|Light planning||Veronica Lykou, Javier Marcos Castro, dpa lighting consultants London|
Inner Iridescence is an installation that provokes a contrast of feelings. Its dull, modular exterior is in stark contrast to the beautiful, random interior. This sharp change in atmosphere is designed to play with the user’s mood. The bright colours surprise and uplift
the user as they move from the purposely drab environment that encases the installation.
A key characteristic of the installation was the choice of materials. As this exhibition is temporary, it was very important that the materials were reusable and recyclable. With this thinking as a driver for the design, tin foil was chosen for its reflective properties and cost effectiveness. Readily available, simple cardboard boxes created the desired, familiar, unassuming façade.
The outer walls allow the light to filter between the slits, hinting at the luminous event unfolding within the installation. This effect is achieved with the aid of small, powerful projectors, usually used in ampler contexts – to light the vaults and naves of churches, for instance – and which here concentrate their luminous power into a small cavity between the walls, from where it is freed through the slits.
In the interior, the light works across the textured, reflective walls and alters the spectator’s perception of the space, making them lose their bearings and themselves in the repeating colours. This effect was achieved by mixing precise colour tones and criss-crossing light beams of different widths.
Overhead RGB spotlights and low level RGB linears (Snack) immerse the cube in a full range of colours and reflections.

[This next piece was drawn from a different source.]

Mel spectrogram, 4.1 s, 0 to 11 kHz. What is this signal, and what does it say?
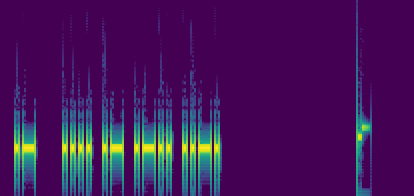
Morse code, heard as a keyed tone, about 28 wpm, 700 Hz. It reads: A HALF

projector for indoor applications, 3000K, 20W, 40° - 10°x45°, stainless steel
Val di Sole, Trento, Italy
Cortile d'Onore courtyard, University of Milan, Milan, Italy